__EXERCISE BRIEF__: Among the entries below, how many lines contain the string "spectrogram"? Reply with that number alone.

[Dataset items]
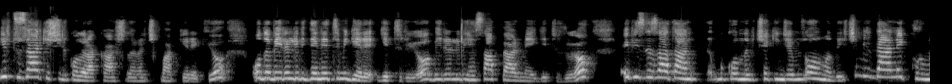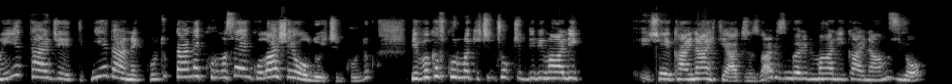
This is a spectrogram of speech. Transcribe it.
bir tüzel kişilik olarak karşılarına çıkmak gerekiyor. O da belirli bir denetimi getiriyor, belirli bir hesap vermeye getiriyor. E biz de zaten bu konuda bir çekincemiz olmadığı için bir dernek kurmayı tercih ettik. Niye dernek kurduk? Dernek kurması en kolay şey olduğu için kurduk. Bir vakıf kurmak için çok ciddi bir mali şey kaynağa ihtiyacınız var. Bizim böyle bir mali kaynağımız yok.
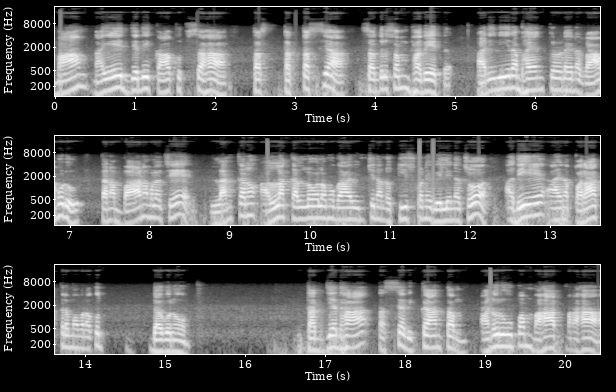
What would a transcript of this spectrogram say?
మాం నయేద్యది కాకుత్సహ తస్ తత్తస్య సదృశం భవేత్. అరివీర భయంకరుడైన రాముడు తన బాణములచే లంకను అల్లకల్లోలము గావించి నన్ను తీసుకొని వెళ్ళినచో అదే ఆయన పరాక్రమమునకు దగును. తద్యథా తస్య విక్రాంతం అనురూపం మహాత్మన.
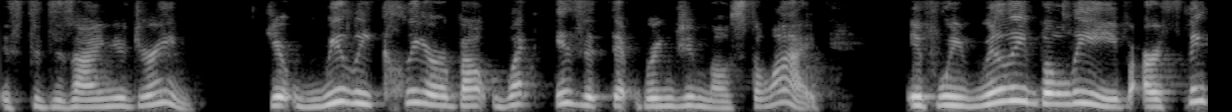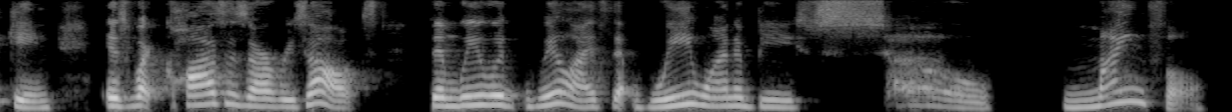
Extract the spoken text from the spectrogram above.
is to design your dream. Get really clear about what is it that brings you most alive. If we really believe our thinking is what causes our results, then we would realize that we want to be so mindful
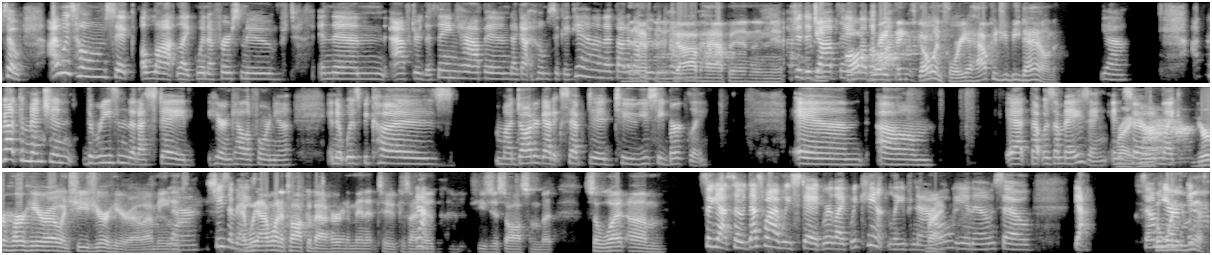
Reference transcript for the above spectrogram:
So I was homesick a lot, like when I first moved, and then after the thing happened, I got homesick again, and I thought And about after moving the home. job happened, and you, after the job thing, all blah blah great blah. things going for you. How could you be down? Yeah. I forgot to mention the reason that I stayed here in California, and it was because my daughter got accepted to UC Berkeley. And um yeah, that was amazing. And Right, so you're- I'm like, You're her hero, and she's your hero. I mean, yeah, she's and amazing. we, I want to talk about her in a minute too, because I Yeah. know she's just awesome. But so what? Um, so yeah, so that's why we stayed. We're like, we can't leave now, you know. So yeah. So I'm but here. what do you miss?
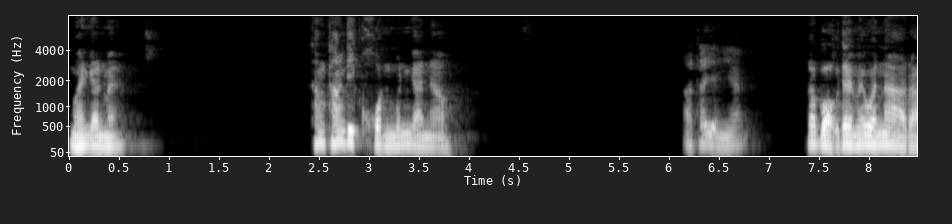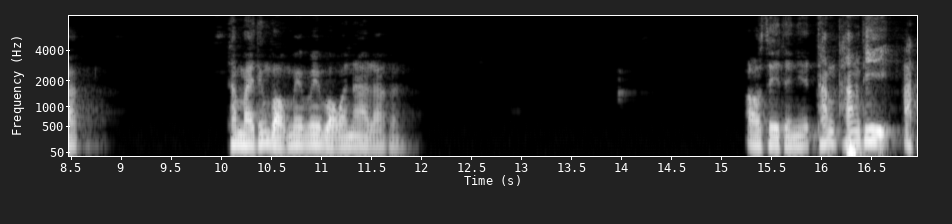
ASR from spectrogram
เหมือนกันไหมทั้งๆทที่คนเหมือนกันเนาะอะถ้าอย่างเงี้ยเราบอกได้ไหมว่าน่ารัก ทำไมถึงบอกไม่ไม่บอกว่าน่ารักอะเอาสิแต่นี้ทั้งทั้งที่อัด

__RESPONSE TO THE TASK__: 5